### Information provided
────────────────

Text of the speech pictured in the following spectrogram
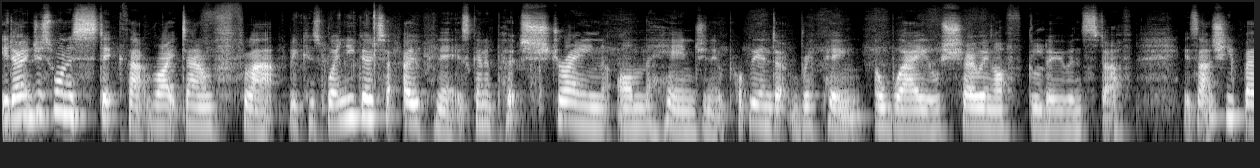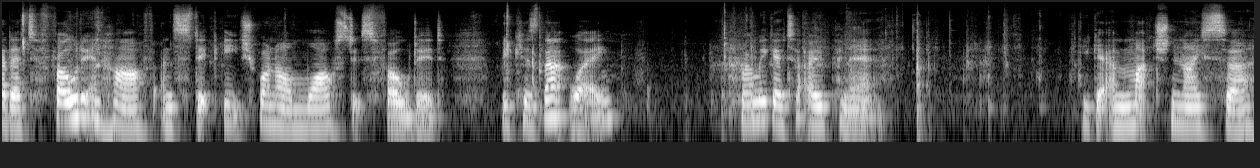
You don't just want to stick that right down flat because when you go to open it, it's going to put strain on the hinge and it'll probably end up ripping away or showing off glue and stuff. It's actually better to fold it in half and stick each one on whilst it's folded because that way, when we go to open it, you get a much nicer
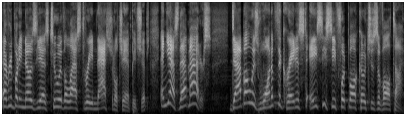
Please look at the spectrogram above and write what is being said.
Everybody knows he has two of the last three national championships. And yes, that matters. Dabo is one of the greatest ACC football coaches of all time.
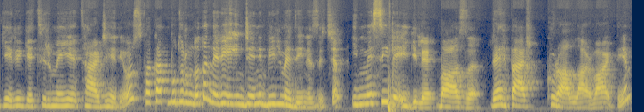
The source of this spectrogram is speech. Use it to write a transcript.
geri getirmeyi tercih ediyoruz. Fakat bu durumda da nereye ineceğini bilmediğiniz için inmesiyle ilgili bazı rehber kurallar var diyeyim.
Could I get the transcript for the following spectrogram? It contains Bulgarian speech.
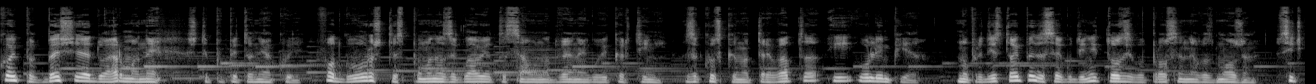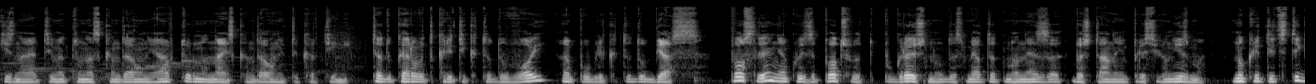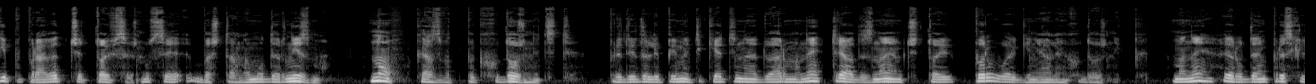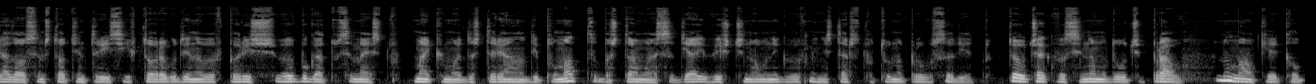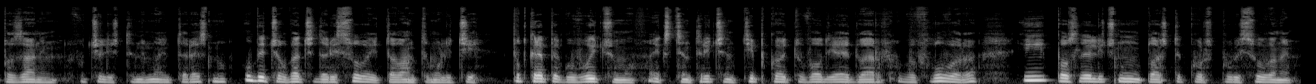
Кой пък беше Едуар Мане, ще попита някой. В отговора ще спомена заглавията само на две негови картини – Закуска на тревата и Олимпия. Но преди 150 години този въпрос е невъзможен. Всички знаят името на скандалния автор на най-скандалните картини. Те докарват критиката до вой, а публиката до бяс. После някои започват погрешно да смятат Мане за баща на импресионизма, но критиците ги поправят, че той всъщност е баща на модернизма. Но, казват пък художниците, преди да лепим етикети на Едуар Мане, трябва да знаем, че той първо е гениален художник. Мане е роден през 1832 година в Париж, в богато семейство. Майка му е дъщеря на дипломат, баща му е съдя и виж чиновник в Министерството на правосъдието. Той очаква сина му да учи право, но малкият е кълпазанин. В училище не му е интересно. Обича обаче да рисува и таланта му личи. Подкрепя го Войчо му, ексцентричен тип, който води Едуар в Лувара и после лично му плаща курс по рисуване.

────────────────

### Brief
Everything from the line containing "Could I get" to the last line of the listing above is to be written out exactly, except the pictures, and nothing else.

### Answer to this exercise
Could I get the transcript for the following spectrogram? It contains Bulgarian speech.
Кой пък беше Едуар Мане, ще попита някой. В отговора ще спомена заглавията само на две негови картини – Закуска на тревата и Олимпия. Но преди 150 години този въпрос е невъзможен. Всички знаят името на скандалния автор на най-скандалните картини. Те докарват критиката до вой, а публиката до бяс. После някои започват погрешно да смятат Мане за баща на импресионизма, но критиците ги поправят, че той всъщност е баща на модернизма. Но, казват пък художниците, преди да лепим етикети на Едуар Мане, трябва да знаем, че той първо е гениален художник. Мане е роден през 1832 година в Париж, в богато семейство. Майка му е дъщеря на дипломат, баща му е съдя и виж чиновник в Министерството на правосъдието. Той очаква сина му да учи право, но малкият е кълпазанин. В училище не му е интересно. Обича обаче да рисува и таланта му личи. Подкрепя го Войчо му, ексцентричен тип, който води Едуар в Лувара и после лично му плаща курс по рисуване.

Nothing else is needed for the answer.